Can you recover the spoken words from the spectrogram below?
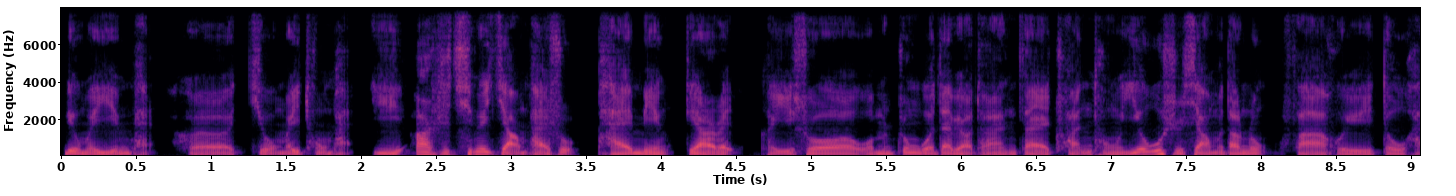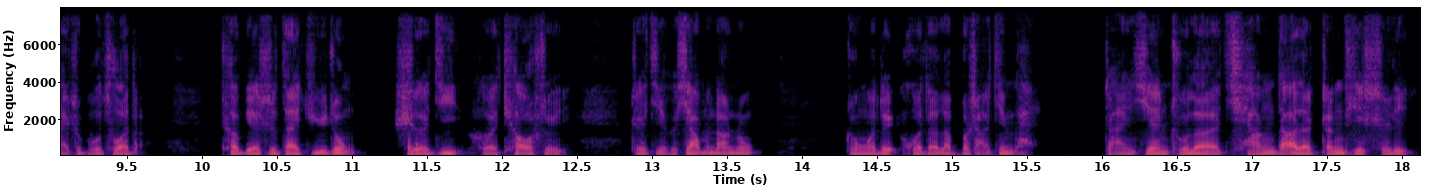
六枚银牌和九枚铜牌，以二十七枚奖牌数排名第二位。可以说，我们中国代表团在传统优势项目当中发挥都还是不错的，特别是在举重、射击和跳水这几个项目当中，中国队获得了不少金牌，展现出了强大的整体实力。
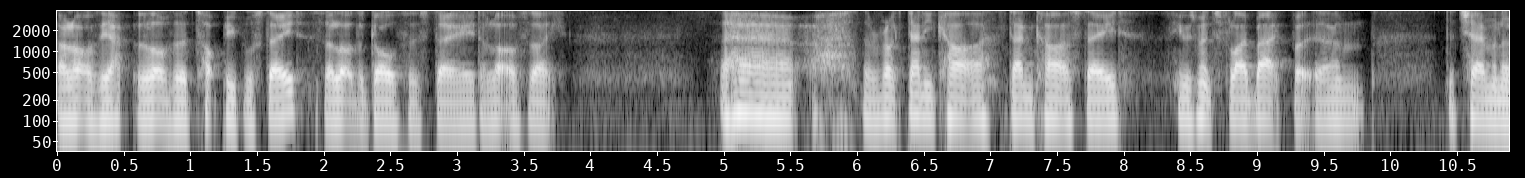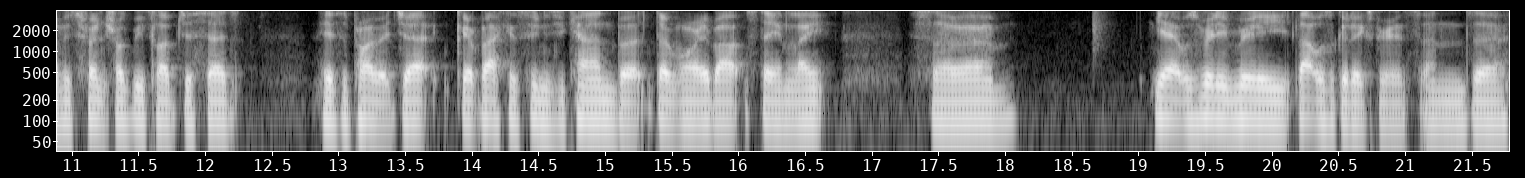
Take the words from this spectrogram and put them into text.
A lot of the a lot of the top people stayed, so a lot of the golfers stayed. A lot of like uh, the Danny Carter, Dan Carter stayed. He was meant to fly back, but um, the chairman of his French rugby club just said, "Here's the private jet. Get back as soon as you can, but don't worry about staying late." So um, yeah, it was really, really that was a good experience, and uh,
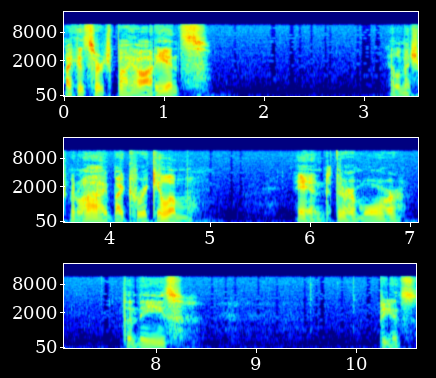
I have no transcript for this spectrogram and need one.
I could search by audience, elementary, middle, high, by curriculum, and there are more than these. Begins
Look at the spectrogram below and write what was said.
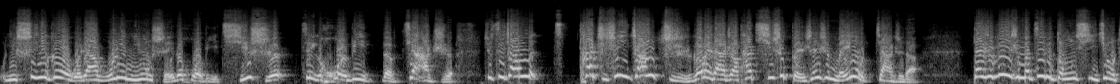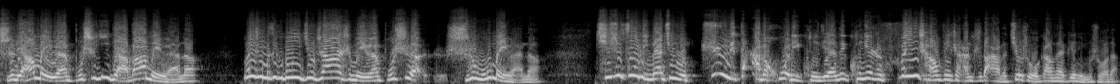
你世界各个国家，无论你用谁的货币，其实这个货币的价值，就这张它只是一张纸，各位大家知道，它其实本身是没有价值的。但是为什么这个东西就值两美元，不是一点八美元呢？为什么这个东西就值二十美元，不是十五美元呢？其实这里面就有巨大的获利空间，这个空间是非常非常之大的。就是我刚才跟你们说的，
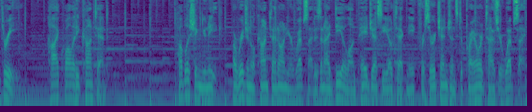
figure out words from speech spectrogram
3. High quality content. Publishing unique, original content on your website is an ideal on-page SEO technique for search engines to prioritize your website.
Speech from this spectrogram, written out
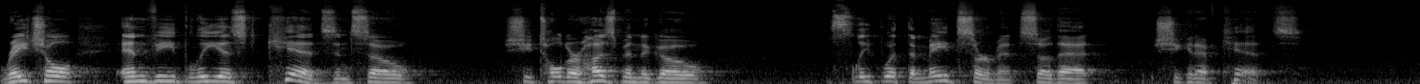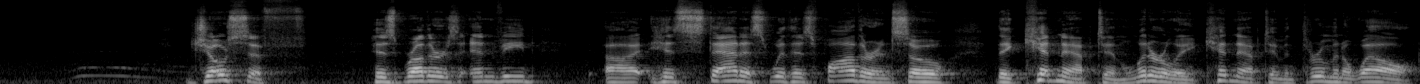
Rachel envied Leah's kids, and so she told her husband to go sleep with the maidservant so that she could have kids. Joseph, his brothers envied uh, his status with his father, and so they kidnapped him, literally kidnapped him and threw him in a well.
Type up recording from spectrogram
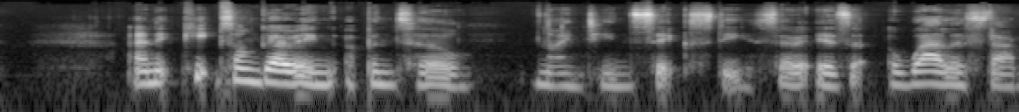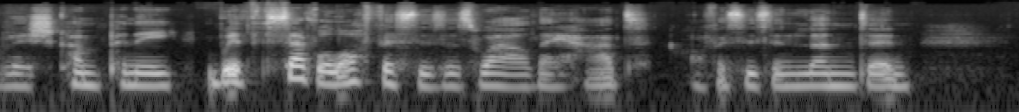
And it keeps on going up until 1960. So it is a well established company with several offices as well. They had offices in London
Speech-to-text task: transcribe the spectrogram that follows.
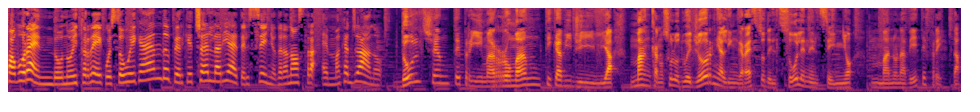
favorendo noi tre questo weekend perché c'è l'Ariete, il segno della nostra Emma Caggiano. Dolce anteprima, romantica vigilia. Mancano solo due giorni all'ingresso del sole nel segno, ma non avete fretta,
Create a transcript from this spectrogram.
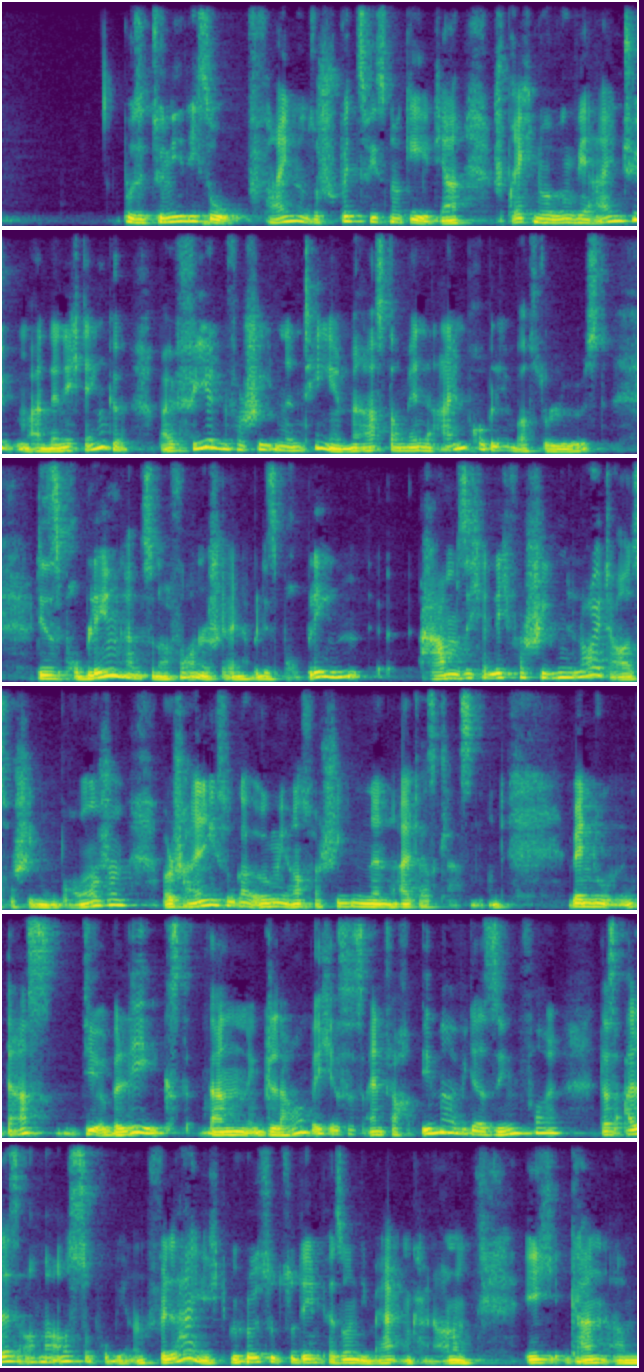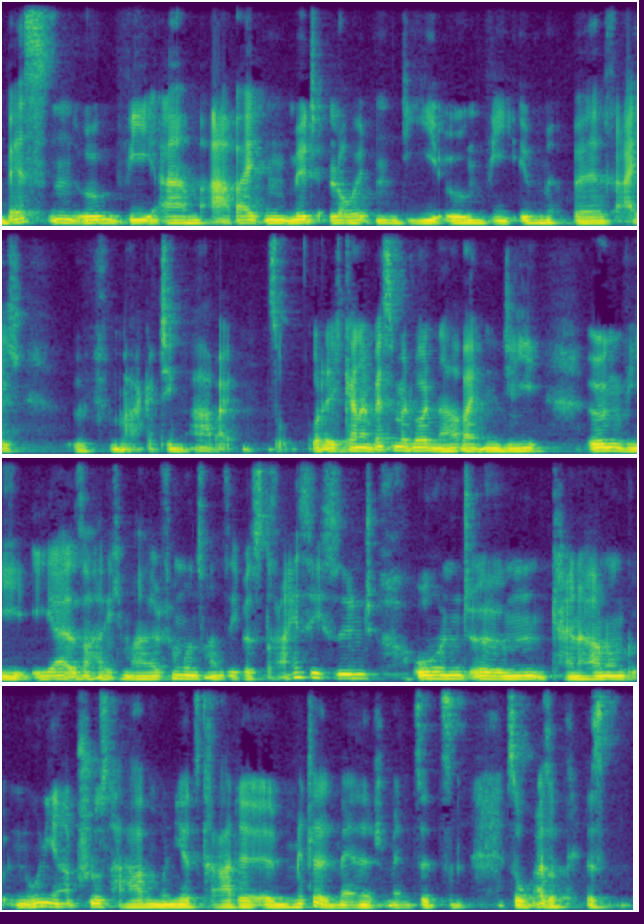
positioniere dich so fein und so spitz, wie es nur geht, ja. Sprech nur irgendwie einen Typen an, denn ich denke, bei vielen verschiedenen Themen hast du am Ende ein Problem, was du löst. Dieses Problem kannst du nach vorne stellen, aber dieses Problem haben sicherlich verschiedene Leute aus verschiedenen Branchen, wahrscheinlich sogar irgendwie aus verschiedenen Altersklassen. Und wenn du das dir überlegst, dann glaube ich, ist es einfach immer wieder sinnvoll, das alles auch mal auszuprobieren. Und vielleicht gehörst du zu den Personen, die merken, keine Ahnung, ich kann am besten irgendwie ähm, arbeiten mit Leuten, die irgendwie im Bereich Marketing arbeiten. So. Oder ich kann am besten mit Leuten arbeiten, die irgendwie eher, sage ich mal, 25 bis 30 sind und ähm, keine Ahnung, einen Uni-Abschluss haben und jetzt gerade im Mittelmanagement sitzen. So, also das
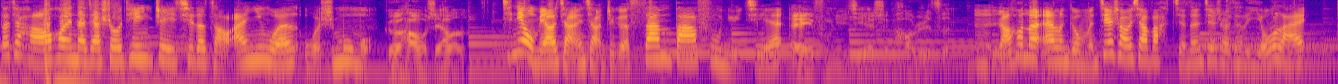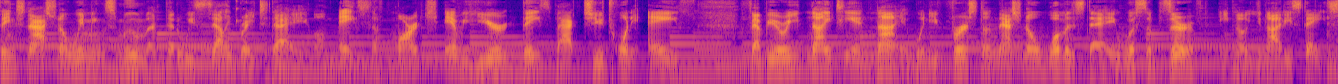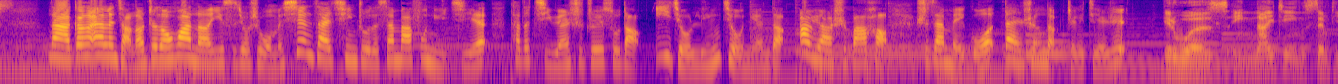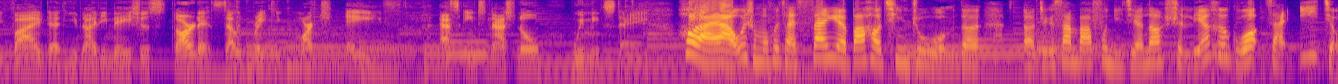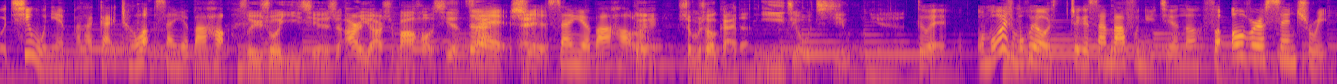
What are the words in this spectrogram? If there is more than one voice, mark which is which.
Speaker 1: 大家好，欢迎大家收听这一期的早安英文，我是木木。
Speaker 2: 各位好，我是 Alan。
Speaker 1: 今天我们要讲一讲这个三八妇女节。
Speaker 2: 哎，妇女节是个好日子。
Speaker 1: 嗯，然后呢，Alan 给我们介绍一下吧，简单介绍它的由来。
Speaker 2: The international women's movement that we celebrate today on 8th of March every year dates back to 28th February 1909 when the first National Women's Day was observed in the United States.
Speaker 1: 那刚刚艾伦讲到这段话呢，意思就是我们现在庆祝的三八妇女节，它的起源是追溯到一九零九年的二月二十八号，是在美国诞生的这个节日。
Speaker 2: It was in 1975 that the United Nations started celebrating March 8th as International Women's Day.
Speaker 1: 后来啊，为什么会在三月八号庆祝我们的呃这个三八妇女节呢？是联合国在一九七五年把它改成了三月八号。
Speaker 2: 所以说以前是二月二十八号，现在
Speaker 1: 对是三月八号了。
Speaker 2: 对，什么时候改的？一九七五年。
Speaker 1: 对我们为什么会有这个三八妇女节呢？For over a century,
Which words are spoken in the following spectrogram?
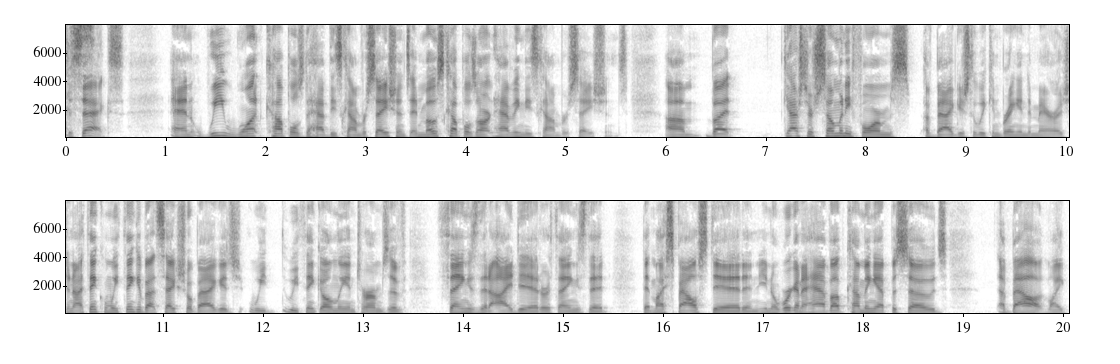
to sex. And we want couples to have these conversations, and most couples aren't having these conversations. Um, but gosh, there's so many forms of baggage that we can bring into marriage. And I think when we think about sexual baggage, we we think only in terms of things that I did or things that that my spouse did. And you know, we're going to have upcoming episodes about like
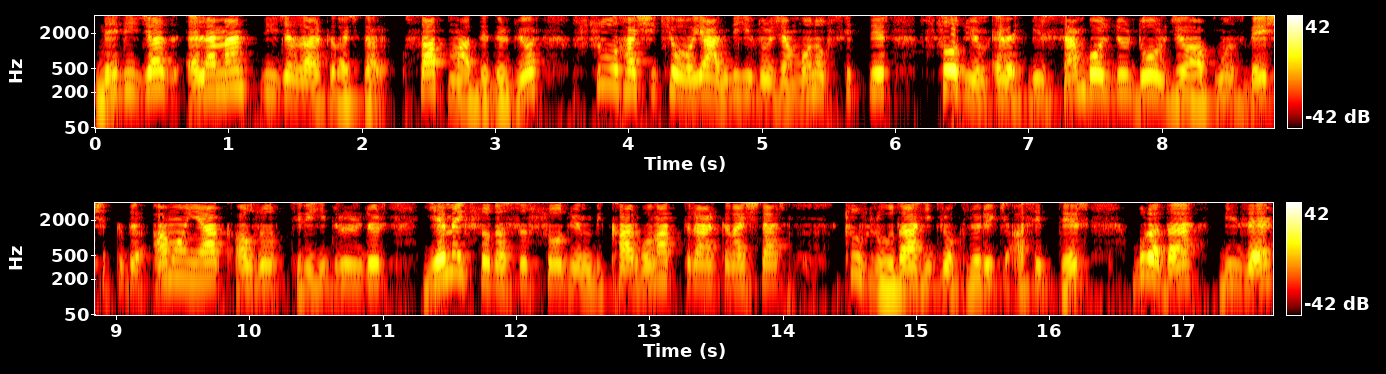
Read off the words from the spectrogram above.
ne diyeceğiz? Element diyeceğiz arkadaşlar. Saf maddedir diyor. Su H2O yani dihidrojen monoksittir. Sodyum evet bir semboldür. Doğru cevabımız B şıkkıdır. Amonyak, azot, trihidrürdür. Yemek sodası sodyum bir karbonattır arkadaşlar. Tuz ruhu da hidroklorik asittir. Burada bize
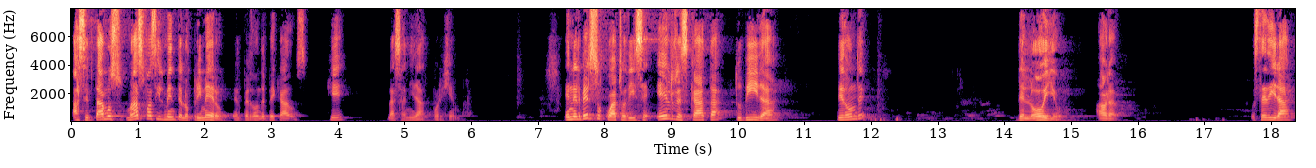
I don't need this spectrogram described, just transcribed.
aceptamos más fácilmente lo primero, el perdón de pecados, que la sanidad, por ejemplo. En el verso 4 dice, Él rescata tu vida. ¿De dónde? Del hoyo. Ahora, Usted dirá,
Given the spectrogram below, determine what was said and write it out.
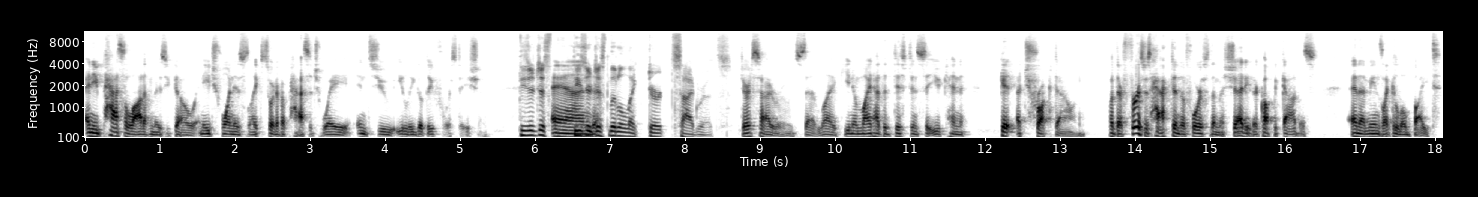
And you pass a lot of them as you go, and each one is like sort of a passageway into illegal deforestation. These are just and these are just little like dirt side roads. Dirt side roads that like you know might have the distance that you can get a truck down. But their first is hacked in the forest with a machete. They're called picadas, and that means like a little bite.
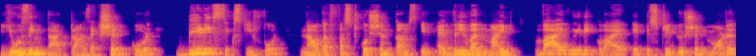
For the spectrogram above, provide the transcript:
using the transaction code bd64 now the first question comes in everyone mind why we require a distribution model.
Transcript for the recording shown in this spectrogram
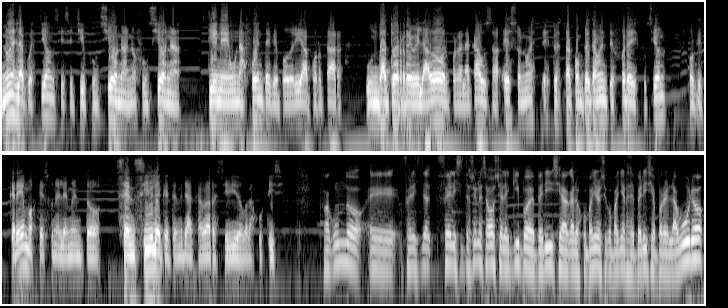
no es la cuestión si ese chip funciona, no funciona, tiene una fuente que podría aportar un dato revelador para la causa. Eso no es, esto está completamente fuera de discusión porque creemos que es un elemento sensible que tendría que haber recibido por la justicia. Facundo, eh, felicitaciones a vos y al equipo de Pericia, a los compañeros y compañeras de Pericia por el laburo.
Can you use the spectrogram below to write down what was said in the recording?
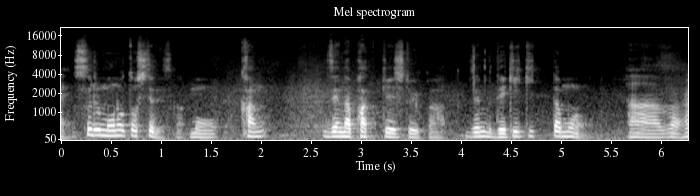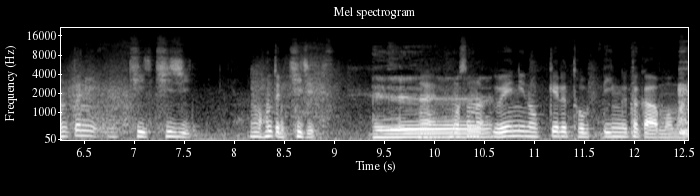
い。するものとしてですか？もう完全なパッケージというか全部出来切ったもの？ああもう本当にき生地もう本当に生地です、へはい、え、もうその上に乗っけるトッピングとかはもう全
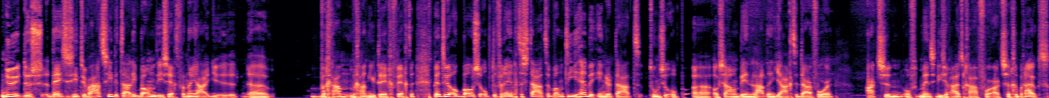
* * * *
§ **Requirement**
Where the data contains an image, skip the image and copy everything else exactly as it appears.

§ **Problem solution**
Can you recover the spoken words from the spectrogram below?
六枚银牌和九枚铜牌，以二十七枚奖牌数排名第二位。可以说，我们中国代表团在传统优势项目当中发挥都还是不错的，特别是在举重、射击和跳水这几个项目当中，中国队获得了不少金牌，展现出了强大的整体实力。
Take the words from this spectrogram and put them into text.
A lot of the a lot of the top people stayed, so a lot of the golfers stayed. A lot of like uh, the Danny Carter, Dan Carter stayed. He was meant to fly back, but um, the chairman of his French rugby club just said, "Here's the private jet. Get back as soon as you can, but don't worry about staying late." So um, yeah, it was really, really that was a good experience, and uh,
I have no transcript for this spectrogram and need one.
I could search by audience, elementary, middle, high, by curriculum, and there are more than these. Begins
Look at the spectrogram below and write what was said.
你世界各个国家，无论你用谁的货币，其实这个货币的价值，就这张它只是一张纸，各位大家知道，它其实本身是没有价值的。但是为什么这个东西就值两美元，不是一点八美元呢？为什么这个东西就值二十美元，不是十五美元呢？其实这里面就有巨大的获利空间，这个空间是非常非常之大的。就是我刚才跟你们说的，
figure out words from speech spectrogram
3. High quality content. Publishing unique, original content on your website is an ideal on-page SEO technique for search engines to prioritize your website.
Speech from this spectrogram, written out
Rachel envied Leah's kids, and so she told her husband to go sleep with the maidservant so that she could have kids. Joseph, his brothers envied uh, his status with his father, and so they kidnapped him, literally kidnapped him and threw him in a well.
Type up recording from spectrogram
And it keeps on going up until 1960. So it is a well established company with several offices as well. They had offices in London
Speech-to-text task: transcribe the spectrogram that follows.
favorendo noi tre questo weekend perché c'è l'Ariete, il segno della nostra Emma Caggiano. Dolce anteprima, romantica vigilia. Mancano solo due giorni all'ingresso del sole nel segno, ma non avete fretta,
Create a transcript from this spectrogram.
positioniere dich so fein und so spitz, wie es nur geht, ja. Sprech nur irgendwie einen Typen an, denn ich denke, bei vielen verschiedenen Themen hast du am Ende ein Problem, was du löst. Dieses Problem kannst du nach vorne stellen, aber dieses Problem haben sicherlich verschiedene Leute aus verschiedenen Branchen, wahrscheinlich sogar irgendwie aus verschiedenen Altersklassen. Und wenn du das dir überlegst, dann glaube ich, ist es einfach immer wieder sinnvoll, das alles auch mal auszuprobieren. Und vielleicht gehörst du zu den Personen, die merken, keine Ahnung, ich kann am besten irgendwie ähm, arbeiten mit Leuten, die irgendwie im Bereich Marketing arbeiten. So. Oder ich kann am besten mit Leuten arbeiten, die irgendwie eher, sage ich mal, 25 bis 30 sind und ähm, keine Ahnung, einen Uni-Abschluss haben und jetzt gerade im Mittelmanagement sitzen. So, also das
What are the words in this spectrogram? If there is more than one voice, mark which is which.
Speaker 1: 大家好，欢迎大家收听这一期的早安英文，我是木木。
Speaker 2: 各位好，我是 Alan。
Speaker 1: 今天我们要讲一讲这个三八妇女节。
Speaker 2: 哎，妇女节是个好日子。
Speaker 1: 嗯，然后呢，Alan 给我们介绍一下吧，简单介绍它的由来。
Speaker 2: The international women's movement that we celebrate today on 8th of March every year dates back to 28th February 1909 when the first National Women's Day was observed in the United States.
Speaker 1: 那刚刚艾伦讲到这段话呢，意思就是我们现在庆祝的三八妇女节，它的起源是追溯到一九零九年的二月二十八号，是在美国诞生的这个节日。
Speaker 2: It was in 1975 that the United Nations started celebrating March 8th as International Women's Day.
Speaker 1: 后来啊，为什么会在三月八号庆祝我们的呃这个三八妇女节呢？是联合国在一九七五年把它改成了三月八号。
Speaker 2: 所以说以前是二月二十八号，现在
Speaker 1: 对是三月八号了。
Speaker 2: 对，什么时候改的？一九七五年。
Speaker 1: 对我们为什么会有这个三八妇女节呢？For over a century,
Which words are spoken in the following spectrogram?
to sex. And we want couples to have these conversations, and most couples aren't having these conversations. Um, but gosh, there's so many forms of baggage that we can bring into marriage. And I think when we think about sexual baggage, we we think only in terms of things that I did or things that that my spouse did. And you know, we're going to have upcoming episodes about like
Read off the words from the spectrogram above.
ne diyeceğiz? Element diyeceğiz arkadaşlar. Saf maddedir diyor. Su H2O yani dihidrojen monoksittir. Sodyum evet bir semboldür. Doğru cevabımız B şıkkıdır. Amonyak, azot, trihidrürdür. Yemek sodası sodyum bir karbonattır arkadaşlar. Tuz ruhu da hidroklorik asittir. Burada bize
I don't need this spectrogram described, just transcribed.
aceptamos más fácilmente lo primero, el perdón de pecados, que la sanidad, por ejemplo. En el verso 4 dice, Él rescata tu vida. ¿De dónde? Del hoyo. Ahora, Usted dirá,
Given the spectrogram below, determine what was said and write it out.
And you pass a lot of them as you go, and each one is like sort of a passageway into illegal deforestation. These are just and these are just little like dirt side roads. Dirt side roads that like you know might have the distance that you can get a truck down. But their first is hacked in the forest with a machete. They're called picadas, and that means like a little bite.
For the spectrogram above, provide the transcript:
using the transaction code bd64 now the first question comes in everyone mind why we require a distribution model.
Transcript for the recording shown in this spectrogram
no es la cuestión si ese chip funciona, no funciona, tiene una fuente que podría aportar un dato revelador para la causa. Eso no es, esto está completamente fuera de discusión porque creemos que es un elemento sensible que tendría que haber recibido por la justicia. Facundo, eh, felicitaciones a vos y al equipo de Pericia, a los compañeros y compañeras de Pericia por el laburo.
Can you use the spectrogram below to write down what was said in the recording?
い。するものとしてですか？もう完全なパッケージというか全部出来切ったもの？ああもう本当にき生地もう本当に生地です、へはい、え、もうその上に乗っけるトッピングとかはもう全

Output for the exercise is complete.